_Prompt_.
An exact copy of the records below is required, and it must contain no pictures.

Extracted records:
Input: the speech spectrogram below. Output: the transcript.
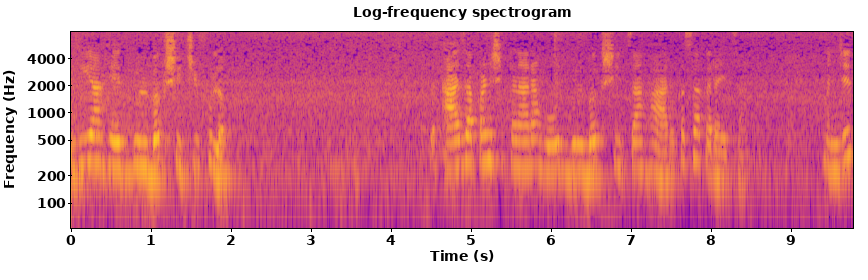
ही आहेत गुलबक्षीची फुलं. तर आज आपण शिकणार आहोत गुलबक्षीचा हार कसा करायचा? म्हणजेच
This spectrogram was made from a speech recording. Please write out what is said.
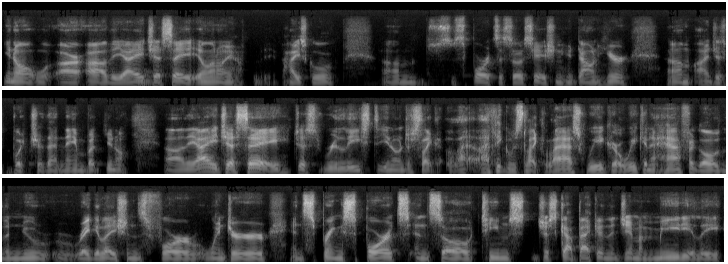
you know, our uh, the IHSA Illinois High School um, Sports Association here down here. Um, I just butchered that name, but you know, uh, the IHSA just released, you know, just like I think it was like last week or a week and a half ago, the new regulations for winter and spring sports, and so teams just got back in the gym immediately.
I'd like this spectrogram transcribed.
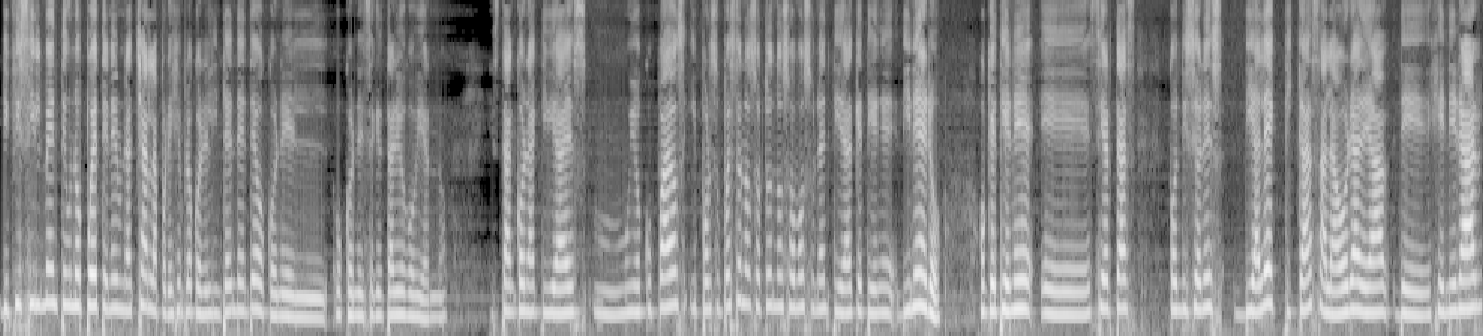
difícilmente uno puede tener una charla, por ejemplo, con el intendente o con el, o con el secretario de gobierno están con actividades muy ocupados y por supuesto nosotros no somos una entidad que tiene dinero o que tiene eh, ciertas condiciones dialécticas a la hora de, de, generar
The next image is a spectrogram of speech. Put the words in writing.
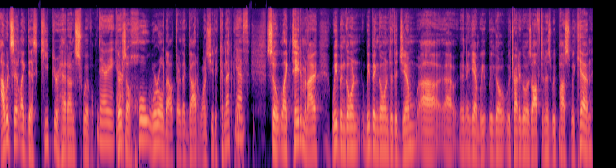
I would say it like this: keep your head on swivel. there you go. There's a whole world out there that God wants you to connect Yep. with. So, like Tatum and I, we've been going, we've been going to the gym, uh, uh, and again, we we go, we try to go as often as we possibly can.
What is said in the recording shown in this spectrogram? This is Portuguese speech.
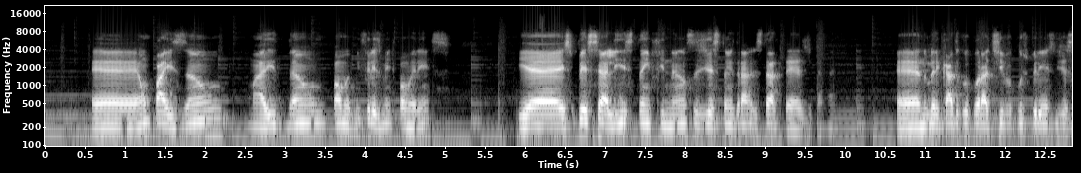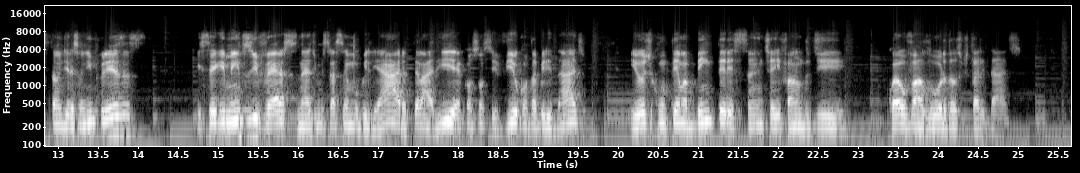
É um paizão, maridão, infelizmente palmeirense, e é especialista em finanças e gestão estratégica. Né? É, no mercado corporativo, com experiência em gestão e direção de empresas e segmentos diversos, né? administração imobiliária, hotelaria, construção civil, contabilidade. E hoje com um tema bem interessante aí, falando de qual é o valor da hospitalidade.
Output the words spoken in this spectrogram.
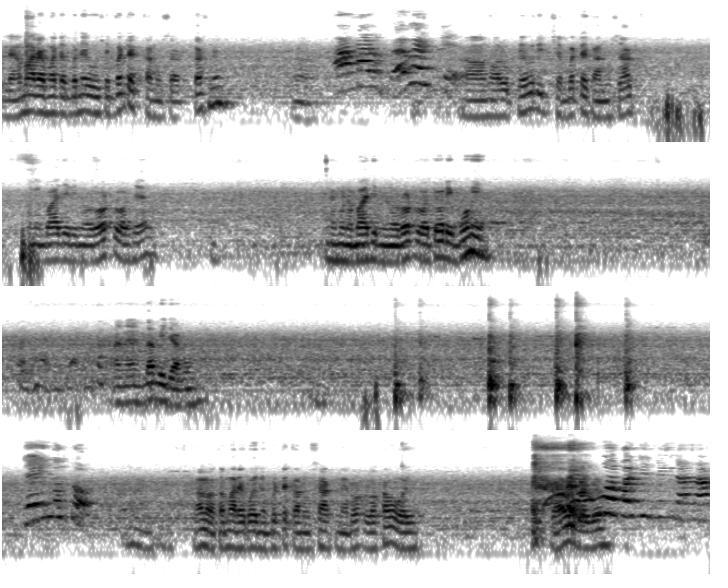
એટલે અમારા માટે બનાવ્યું છે બટેકાનું શાક. કશ ને હા. આ મારું ફેવરેટ છે. આ અમારું ફેવરિટ છે બટેકાનું શાક. અને બાજરીનો રોટલો છે. હમણાં બાજરીનો રોટલો ચોરી ભૂણી અને દબી જા હું હાલો તમારે કોઈને બટેકાનું શાક ને રોટલો ખાવો હોય તો આવી જજો હું પછી નીંદા ના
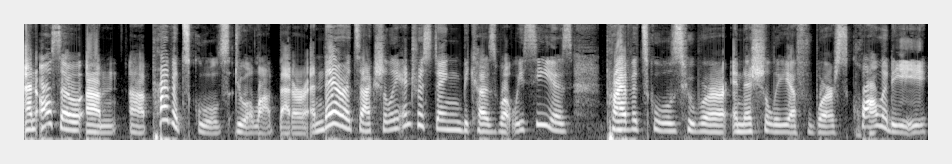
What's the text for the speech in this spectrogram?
And also, um, uh, private schools do a lot better. And there it's actually interesting because what we see is private schools who were initially of worse quality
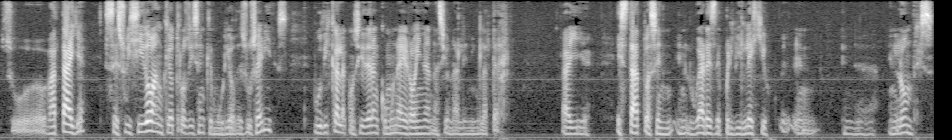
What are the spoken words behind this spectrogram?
su batalla se suicidó, aunque otros dicen que murió de sus heridas. Budica la consideran como una heroína nacional en Inglaterra. Hay estatuas en, lugares de privilegio en, en Londres.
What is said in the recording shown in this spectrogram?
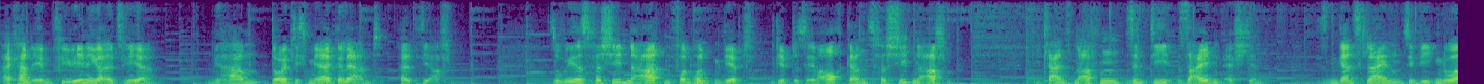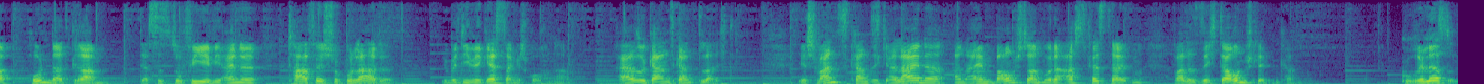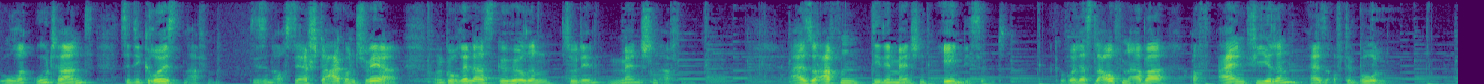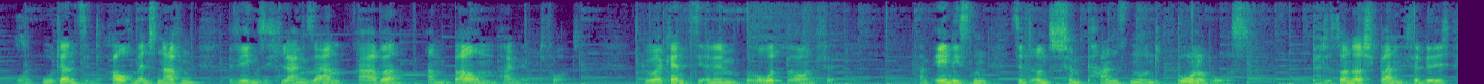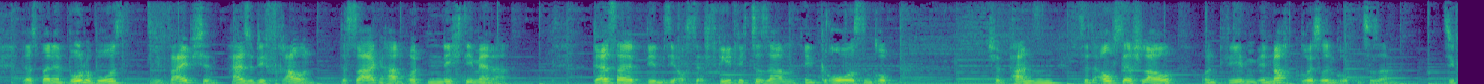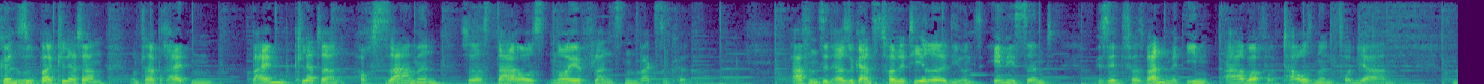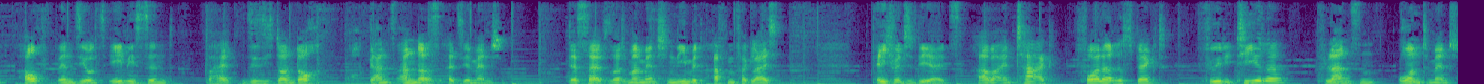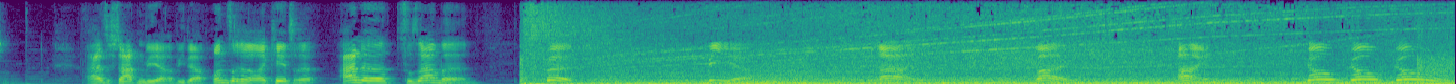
Er kann eben viel weniger als wir. Wir haben deutlich mehr gelernt als die Affen. So wie es verschiedene Arten von Hunden gibt, gibt es eben auch ganz verschiedene Affen. Die kleinsten Affen sind die Seidenäffchen. Sie sind ganz klein und sie wiegen nur 100 Gramm. Das ist so viel wie eine Tafel Schokolade. über die wir gestern gesprochen haben. Also ganz, ganz leicht. Ihr Schwanz kann sich alleine an einem Baumstamm oder Ast festhalten, weil er sich darum schleppen kann. Gorillas und Orang-Utans sind die größten Affen. Sie sind auch sehr stark und schwer und Gorillas gehören zu den Menschenaffen. Also Affen, die den Menschen ähnlich sind. Gorillas laufen aber auf allen Vieren, also auf dem Boden. Orang-Utans sind auch Menschenaffen, bewegen sich langsam, aber am Baum hangelnd fort. Du erkennst sie an dem rot-braunen Fell. Am ähnlichsten sind uns Schimpansen und Bonobos. Besonders spannend finde ich, dass bei den Bonobos die Weibchen, also die Frauen, das Sagen haben und nicht die Männer. Deshalb leben sie auch sehr friedlich zusammen in großen Gruppen. Schimpansen sind auch sehr schlau und leben in noch größeren Gruppen zusammen. Sie können super klettern und verbreiten beim Klettern auch Samen, sodass daraus neue Pflanzen wachsen können. Affen sind also ganz tolle Tiere, die uns ähnlich sind. Wir sind verwandt mit ihnen, aber vor tausenden von Jahren. Und auch wenn sie uns ähnlich sind, verhalten sie sich dann doch auch ganz anders als wir Menschen. Deshalb sollte man Menschen nie mit Affen vergleichen. Ich wünsche dir jetzt aber einen Tag voller Respekt für die Tiere, Pflanzen und Menschen. Also starten wir wieder unsere Rakete alle zusammen. 5, 4, Nine. Five. Nine. Go, go, go!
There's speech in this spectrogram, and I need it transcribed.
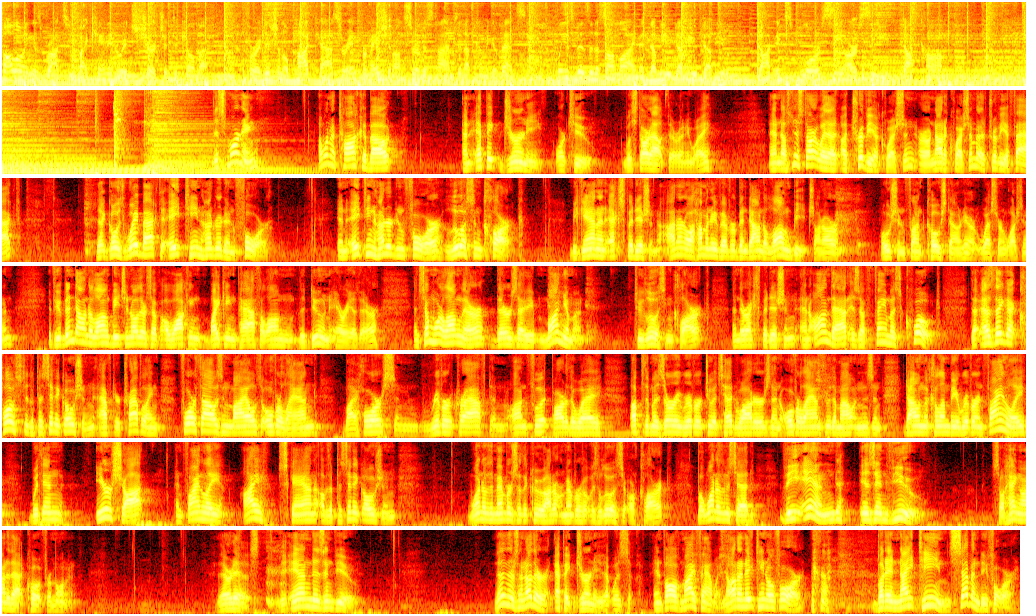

_Response area_.
Input: the speech spectrogram below. Output: the transcript.
ही आहेत गुलबक्षीची फुलं. तर आज आपण शिकणार आहोत गुलबक्षीचा हार कसा करायचा? म्हणजेच
This spectrogram was made from a speech recording. Please write out what is said.
you know, our uh, the IHSA Illinois High School um, Sports Association here down here. Um, I just butchered that name, but you know, uh, the IHSA just released, you know, just like I think it was like last week or a week and a half ago, the new regulations for winter and spring sports, and so teams just got back in the gym immediately.
I'd like this spectrogram transcribed.
difícilmente uno puede tener una charla, por ejemplo, con el intendente o con el, o con el secretario de gobierno están con actividades muy ocupados y por supuesto nosotros no somos una entidad que tiene dinero o que tiene eh, ciertas condiciones dialécticas a la hora de, de, generar
The next image is a spectrogram of speech. Put the words in writing.
I would say it like this: keep your head on swivel. there you go. There's a whole world out there that God wants you to connect Yep. with. So, like Tatum and I, we've been going, we've been going to the gym, uh, uh, and again, we we go, we try to go as often as we possibly can.
What is said in the recording shown in this spectrogram? This is Portuguese speech.
É um paizão, maridão, infelizmente palmeirense, e é especialista em finanças e gestão estratégica. Né? É, no mercado corporativo, com experiência em gestão e direção de empresas e segmentos diversos, né? administração imobiliária, hotelaria, construção civil, contabilidade. E hoje com um tema bem interessante aí, falando de qual é o valor da hospitalidade.
Output the words spoken in this spectrogram.
એટલે અમારા માટે બનાવ્યું છે બટેકાનું શાક. કશ ને હા. આ મારું ફેવરેટ છે. આ અમારું ફેવરિટ છે બટેકાનું શાક. અને બાજરીનો રોટલો છે. હમણાં બાજરીનો રોટલો ચોરી ભૂણી અને દબી જા હું હાલો તમારે કોઈને બટેકાનું શાક ને રોટલો ખાવો હોય તો આવી જજો હું પછી નીંદા ના
What's the text for the speech in this spectrogram?
And also, um, uh, private schools do a lot better. And there it's actually interesting because what we see is private schools who were initially of worse quality
What are the spoken words behind this spectrogram?
su batalla se suicidó, aunque otros dicen que murió de sus heridas. Budica la consideran como una heroína nacional en Inglaterra. Hay estatuas en, lugares de privilegio en, en Londres.
What is said in the recording shown in this spectrogram?
Er kann eben viel weniger als wir. Wir haben deutlich mehr gelernt als die Affen. So wie es verschiedene Arten von Hunden gibt, gibt es eben auch ganz verschiedene Affen. Die kleinsten Affen sind die Seidenäffchen. Sie sind ganz klein und sie wiegen nur 100 Gramm. Das ist so viel wie eine Tafel Schokolade. über die wir gestern gesprochen haben. Also ganz, ganz leicht. Ihr Schwanz kann sich alleine an einem Baumstamm oder Ast festhalten, weil er sich darum schleppen kann. Gorillas und Orang-Utans sind die größten Affen. Sie sind auch sehr stark und schwer und Gorillas gehören zu den Menschenaffen. Also Affen, die den Menschen ähnlich sind. Gorillas laufen aber auf allen Vieren, also auf dem Boden. Orang-Utans sind auch Menschenaffen, bewegen sich langsam, aber am Baum hangelnd fort. Du erkennst sie an dem rot-braunen Fell. Am ähnlichsten sind uns Schimpansen und Bonobos. Besonders spannend finde ich, dass bei den Bonobos die Weibchen, also die Frauen, das Sagen haben und nicht die Männer. Deshalb leben sie auch sehr friedlich zusammen in großen Gruppen. Schimpansen sind auch sehr schlau und leben in noch größeren Gruppen zusammen. Sie können super klettern und verbreiten beim Klettern auch Samen, sodass daraus neue Pflanzen wachsen können. Affen sind also ganz tolle Tiere, die uns ähnlich sind. Wir sind verwandt mit ihnen, aber vor tausenden von Jahren. Und auch wenn sie uns ähnlich sind, verhalten sie sich dann doch auch ganz anders als wir Menschen. Deshalb sollte man Menschen nie mit Affen vergleichen. Ich wünsche dir jetzt aber einen Tag voller Respekt für die Tiere, Pflanzen und Menschen. Also starten wir wieder unsere Rakete alle zusammen. 5, 4, Nine. Five. Nine. Go, go, go!
There's speech in this spectrogram, and I need it transcribed.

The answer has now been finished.